From The Book;

“Your three best hitters should bat somewhere in the #1, #2, and #4 slots. Your fourth- and fifth-best hitters should occupy the #3 and #5 slots.  The #1 and #2 slots will have players with more walks than those in the #4 and #5 slots.  From slot #6 through #9, put the players in descending order of quality.”

So, there we have it.  Seems simple, right? The main departure from the RE24 method and traditional lineup construction is the role of the #3 hitter.  Old-school types will say the #3 hitter should be the best hitter in the lineup.  Makes some sense, given the idea that in the 1st inning, the #3 hitter has the role of last-resort; getting on base to extend the inning for the cleanup hitter.

However, under the guise of RE24, the #3 hitter has the highest percentage of plate appearances in the “bases empty, two outs” base-out state.  This is the state where positive actions, like a walk or a hit, have the least relative positive effect.  So, batting your best hitter 3rd actually lessens his overall effectiveness.

With that in mind, who are the Reds three best hitters likely to break camp with the team?  That’s a tough question past the best hitter.  Any of Devin Mesoraco, Eugenio Suarez, Brandon Phillips, or Jay Bruce could be considered for 2nd and 3rd best hitters. Perhaps even Adam Duvall or Scott Schebler creeps into the discussion if we’re talking and LHP/RHP platoon splits. Because of this reality, it’s pretty hard to make a totally bad lineup.  That is, unless you bat one of the worst Reds hitters in the #1 slot…

“[Billy Hamilton] is going to get every shot to be the leadoff guy.” – Bryan Price

Hmm.  Well, given the reality of the Reds situation, let’s construct a few lineups, keeping in mind that they SHOULD change based on the handedness of the opposing starting pitcher:

Jeter’s View of Optimal Lineup against Righties
1-Votto
2-Suarez
3-Bruce
4-Mesoraco
5-Schebler/LF Platoon
6-Phillips
7-Cozart
8-P
9-Hamilton

Jeter’s View of Optimal Lineup against Lefties
1-Votto
2-Mesoraco
3-Suarez
4-Duvall/LF Platoon
5-Phillips
6-Bruce
7-Cozart
8-P
9-Hamilton

Votto is so much better than every other hitter, the only real answer is to give him the most possible plate appearances in the season.  Also, according to RE24, the time that a  walk is at its highest relative value is when the bases are empty and there are no outs.  Like in the 1st inning.  In that situation, a walk is literally as good as a base hit.  In that situation, Votto is essentially a .400 hitter.

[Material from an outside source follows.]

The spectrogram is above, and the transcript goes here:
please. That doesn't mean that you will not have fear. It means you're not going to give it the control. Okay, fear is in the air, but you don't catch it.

Hamilton 9th makes sense for a few reasons.  First, from things I’ve read over the years, the benefit of having a real hitter batting 9th in front of your best hitters at the top of the lineup outweighs giving more PAs to the pitcher in the 8th slot, or being forced to go to a pinch hitter earlier.  Second, Hamilton’s skills are vastly diminished batting in front of a pitcher.  If Hamilton ever reaches with 2 outs, he’s very unlikely to be driven in, even if he steals 2nd and 3rd base. Having Billy on base with a real hitter at the dish needs to be the Reds new “market inefficiency.”

Since we all know Votto will never leadoff, here’s where we are with Hamilton leading off:

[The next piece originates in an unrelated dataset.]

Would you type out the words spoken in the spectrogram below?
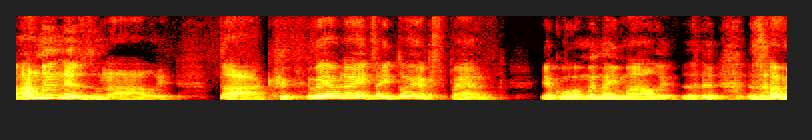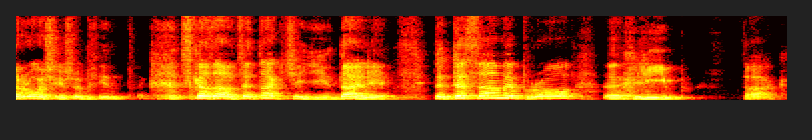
а ми не знали. Так, виявляється, і той експерт, якого ми наймали за гроші, щоб він так сказав, це так чи ні. Далі. Те, саме про е, хліб. Так.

1-Hamilton
2-Votto
3-Suarez
4-Mesoraco
5-Bruce
6-Duvall/Schebler/LF Platoon
7-Phillips
8-Cozart
9-P

Without Hamilton at the bottom, having the pitcher hit 9th is likely better, since Cozart has a little pop.

Tuesday’s spring training game (!) featured Votto batting 3rd and BP batting 4th.  As we discussed at the onset, this isn’t a huge deal.  However, doing something like that might turn the Reds into a 64-win team instead of a 65-win team.  Don’t give up that win, Bryan!

Discuss!